Which is all very well for people with an iron discipline – but what about the rest of us? Most of us would struggle to pare down our intake so dramatically on a permanent basis. It turns out we may not need to, however: Mosley uncovered evidence that intermittent fasting may offer some of the benefits of ongoing calorie restriction. “I had a friend who used to fast and I’m afraid I rather dismissed it as hippy dippy rubbish, but actually it seems there’s something in it.”
The science centres around the presence of IGF-1, a hormone similar in molecular structure to insulin. It plays an important role in childhood growth and continues to have an anabolic effect in adults. It’s key to human development: low levels stunt growth, while high levels contribute to cancer and ageing. “Where fasting comes in is that studies suggest it can restrict the growth of IGF-1 in adults as long as you simultaneously cut the amount of protein you eat,” says Mosley.
It’s persuasive, but still a challenge to enact, as Mosley found when he fasted for three and a half days during the making of the programme. “It’s tough, but it does get easier,” he says. “There are flashpoints, but I found if you distract yourself the hunger pangs do disappear. I learnt that I can control my hunger.”

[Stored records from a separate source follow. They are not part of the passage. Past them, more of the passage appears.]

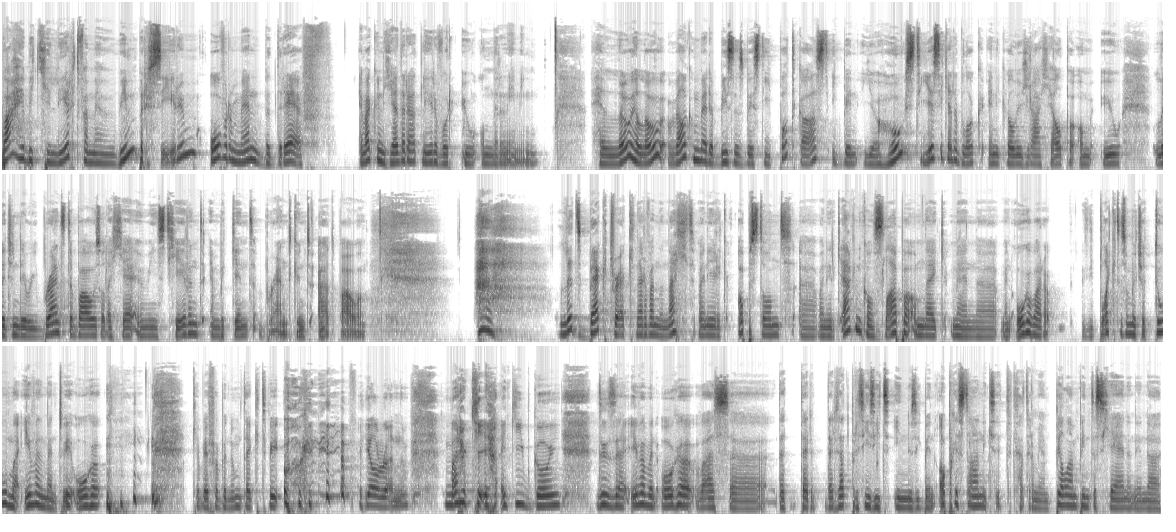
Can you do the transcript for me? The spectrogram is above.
Wat heb ik geleerd van mijn wimperserum over mijn bedrijf? En wat kun jij daaruit leren voor uw onderneming? Hallo, hallo. Welkom bij de Business Bestie podcast. Ik ben je host Jessica de Blok en ik wil je graag helpen om uw legendary brand te bouwen, zodat jij een winstgevend en bekend brand kunt uitbouwen. Let's backtrack naar van de nacht, wanneer ik opstond, uh, wanneer ik eigenlijk niet kon slapen, omdat ik mijn, uh, mijn ogen waren die plakte zo'n beetje toe, maar een van mijn twee ogen, ik heb even benoemd dat ik twee ogen heb, heel random, maar oké, I keep going. Dus uh, een van mijn ogen was, uh, dat, daar, daar zat precies iets in, dus ik ben opgestaan, ik zat, ik zat er met een pillamp in te schijnen en uh,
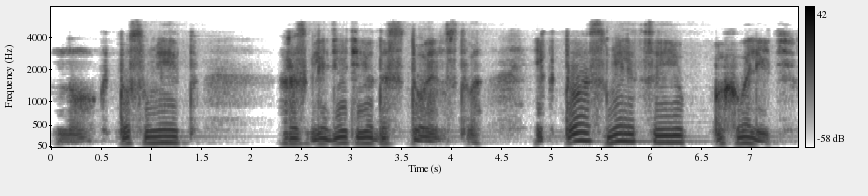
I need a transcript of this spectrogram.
Но кто сумеет разглядеть ее достоинство, и кто осмелится ее похвалить?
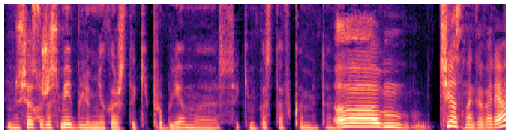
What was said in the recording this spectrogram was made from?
Ну, сейчас уже с мебелью, мне кажется, такие проблемы с такими поставками. Эм, честно говоря,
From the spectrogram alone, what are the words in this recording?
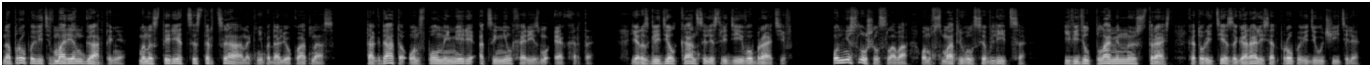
на проповедь в Маренгартене, монастыре цистерцианок неподалеку от нас. Тогда-то он в полной мере оценил харизму Экхарта. Я разглядел канцеля среди его братьев. Он не слушал слова, он всматривался в лица и видел пламенную страсть, которой те загорались от проповеди учителя —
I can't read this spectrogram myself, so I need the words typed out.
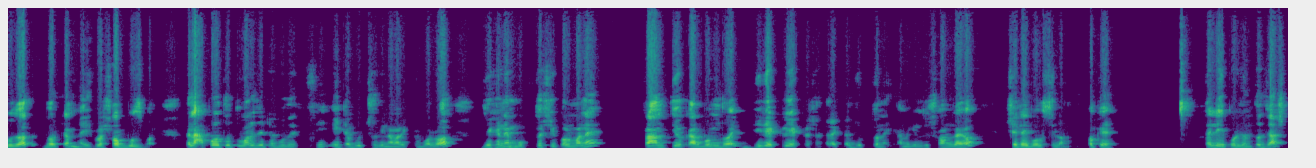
বোঝার দরকার নেই, এগুলো সব বুঝবা। তাহলে আপাতত তোমার যেটা বুঝাচ্ছি এটা বুঝছ কিনা আমার একটু বলো, যেখানে মুক্ত শিকল মানে প্রান্তীয় কার্বন দ্বয় ডিরেক্টলি একটার সাথে একটা যুক্ত নাই। আমি কিন্তু সংজ্ঞায়ও সেটাই বলছিলাম। ওকে তাহলে এই পর্যন্ত জাস্ট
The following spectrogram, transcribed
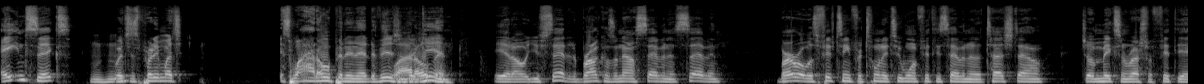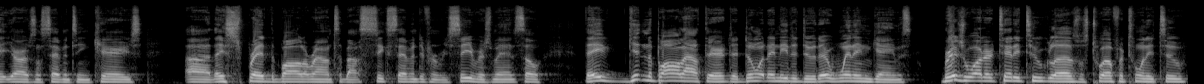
eight and 6 Mm-hmm. which is pretty much it's wide open in that division Wide again. open. You know, you said it. The Broncos are now seven and seven. Burrow was 15 for 22, 157 and a touchdown. Joe Mixon rushed for 58 yards on 17 carries. Uh, they spread the ball around to about six, seven different receivers, man. So they getting the ball out there. They're doing what they need to do. They're winning games. Bridgewater, Teddy Two Gloves was 12 for 22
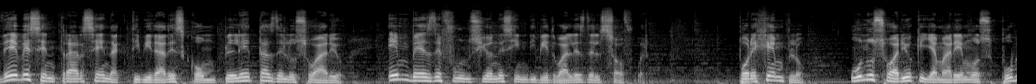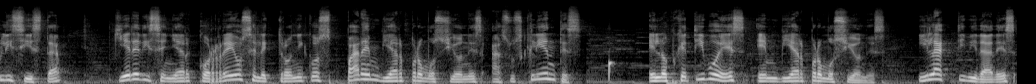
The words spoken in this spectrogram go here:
debe centrarse en actividades completas del usuario en vez de funciones individuales del software. Por ejemplo, un usuario que llamaremos publicista quiere diseñar correos electrónicos para enviar promociones a sus clientes. El objetivo es enviar promociones y la actividad es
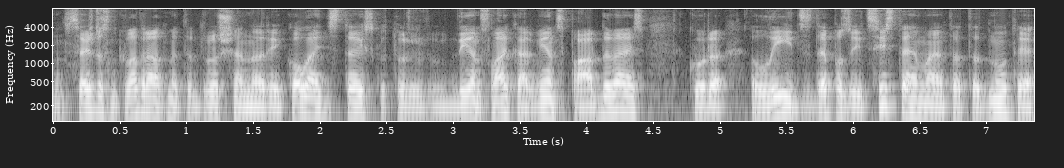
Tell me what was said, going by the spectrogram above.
nu, 60 kvadrātmetri droši vien arī kolēģis teiks, ka tur dienas laikā ir viens pārdevējs, kura līdz depozīta sistēmai tad, tad, nu, tie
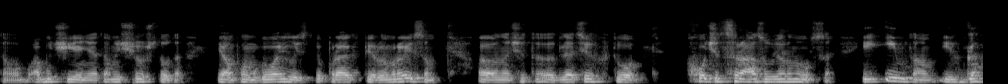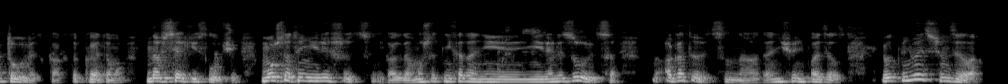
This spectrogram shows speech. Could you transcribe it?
там, обучение, там еще что-то. Я вам, по-моему, говорил, есть такой проект «Первым рейсом», э, значит, для тех, кто хочет сразу вернуться, и им там их готовят как-то к этому, на всякий случай. Может, это не решится никогда, может, это никогда не, не реализуется, а готовиться надо, а ничего не поделать. И вот понимаете, в чем дело?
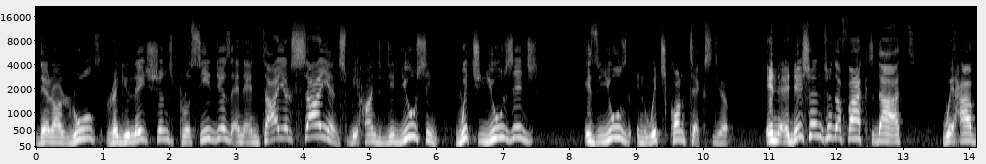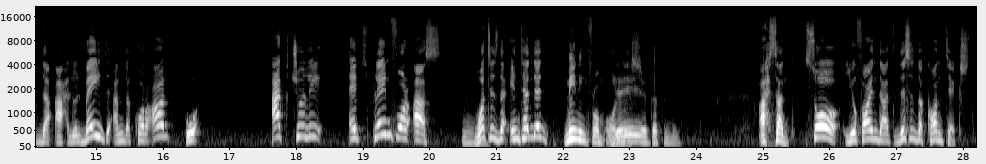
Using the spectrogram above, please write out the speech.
there are rules, regulations, procedures, and entire science behind deducing which usage is used in which context. yeah In addition to the fact that we have the Ahlul Bayt and the Quran who actually explain for us mm. what is the intended meaning from all yeah, this. yeah, definitely. Ahsant. So you find that this is the context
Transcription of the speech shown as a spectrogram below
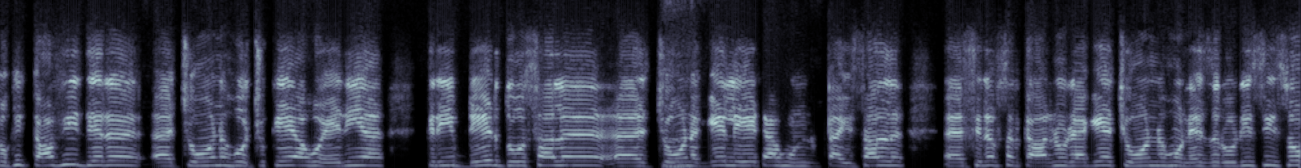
ਕਿਉਂਕਿ ਕਾਫੀ ਦੇਰ ਚੋਣ ਹੋ ਚੁੱਕੇ ਆ ਹੋਏ ਨਹੀਂ ਆ ਕਰੀਬ ਡੇਢ 2 ਸਾਲ ਚੋਣ ਅੱਗੇ ਲੇਟ ਆ। ਹੁਣ 2.5 ਸਾਲ ਸਿਰਫ ਸਰਕਾਰ ਨੂੰ ਰਹਿ ਗਏ ਚੋਣ ਹੋਣੇ ਜ਼ਰੂਰੀ ਸੀ। ਸੋ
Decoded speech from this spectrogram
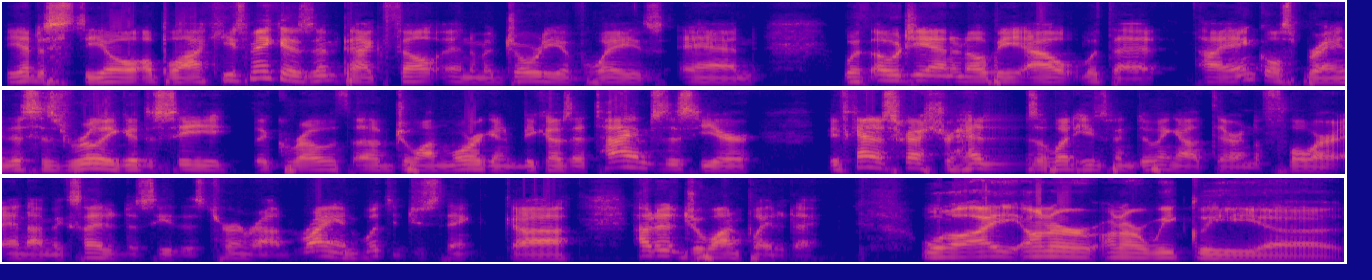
He had to steal a block. He's making his impact felt in a majority of ways. And with OG Anunoby out with that high ankle sprain, this is really good to see the growth of Juwan Morgan because at times this year we've kind of scratched our heads of what he's been doing out there on the floor, and I'm excited to see this turnaround. Ryan, what did you think? Uh, how did Juwan play today? Well, I on our on our weekly uh,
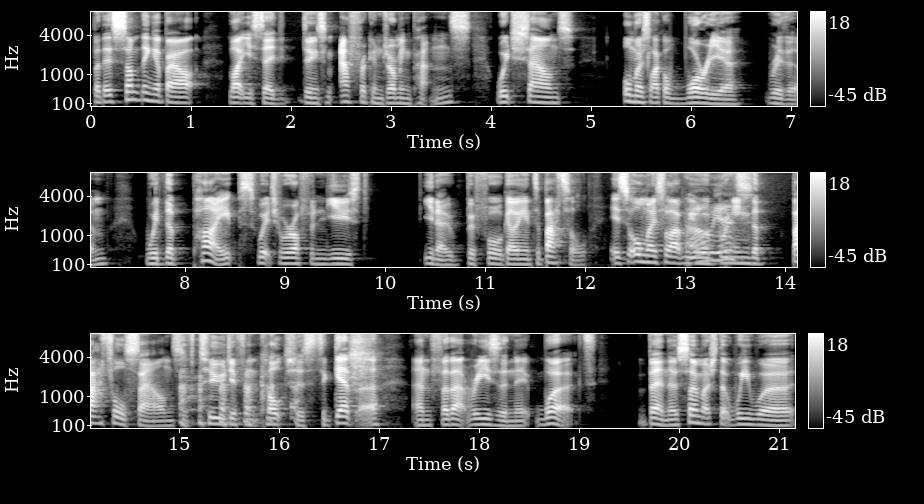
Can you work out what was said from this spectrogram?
But there's something about, like you said, doing some African drumming patterns, which sounds almost like a warrior rhythm, with the pipes, which were often used, you know, before going into battle. It's almost like we Oh, were bringing yes. the battle sounds of two different cultures together, and for that reason, it worked. Ben, there was so much that we were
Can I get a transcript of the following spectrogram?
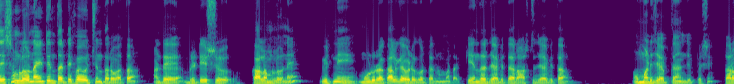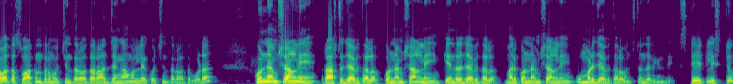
దేశంలో నైన్టీన్ థర్టీ ఫైవ్ వచ్చిన తర్వాత అంటే బ్రిటిష్ కాలంలోనే వీటిని మూడు రకాలుగా విడగొట్టారనమాట కేంద్ర జాబితా రాష్ట్ర జాబితా ఉమ్మడి జాబితా అని చెప్పేసి. తర్వాత స్వాతంత్రం వచ్చిన తర్వాత రాజ్యాంగం అమల్లోకి వచ్చిన తర్వాత కూడా కొన్ని అంశాలని రాష్ట్ర జాబితాలో కొన్ని అంశాలని కేంద్ర జాబితాలో మరికొన్ని అంశాలని ఉమ్మడి జాబితాలో ఉంచడం జరిగింది. State list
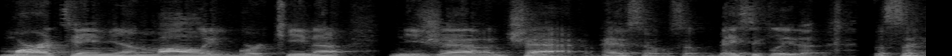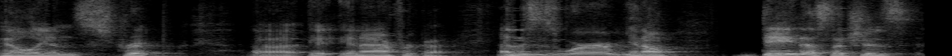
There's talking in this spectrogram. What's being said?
Mauritania, Mali, Burkina, Niger, and Chad. Okay, so so basically the, the Sahelian strip uh, in Africa. And this is where, you know, data such as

Nonetheless, aren’t we programmed to require three meals a day? “Of course not,” says Mosley. “Cavemen didn’t eat that way. A lot of it is cultural – everyone from your parents to your doctor tells you not to skip a meal, which means doing so kicks against our inherited wisdom. Some of it is about re-programming ourselves. What we think of as hunger is mainly habit.”
He points out that all the great religions, from Christianity to Judaism to Islam, encourage fasting. “The programme goes out during Ramadan, a period of intermittent fasting for Muslims. So I wonder if those religious elders were onto something.” Either way, he says, while he can’t guarantee that he will fast in the future, he has already incorporated some of what he has learnt into his lifestyle. “I have cut down on snacks and no longer graze all day long as I used to,” he confides. “It used to drive my wife mad, so if nothing else she is delighted.”
5 steps to longevity
1. Don’t eat 8pm- 8am Try stretching periods when you don’t eat. If you can manage it, even one day of fasting every two months is thought to have potential long-term health benefits.
2. Cut protein Reducing protein has been linked to increased longevity. You probably eat more than you think: the Government recommends 55 grams a day for adults between 19 and 50, but the average Brit scoffs 85 grams.
3. Drink more Fill up on fluids, in particular water and green tea – a good thing generally and particularly when fasting. The latter is full of antioxidants, which help to fight the nasty free radicals that are one of the principal causes of ageing.
4. Eat colourfully Follow as rich and varied a diet as possible: invoke the rainbow principle, and eat as many varied colours of food as possible.
5. Stop snacks Small gestures in the direction of fasting are also thought to have benefits.
Horizon: Eat, Fast and Live Longer is on tonight at 9pm on BBC2.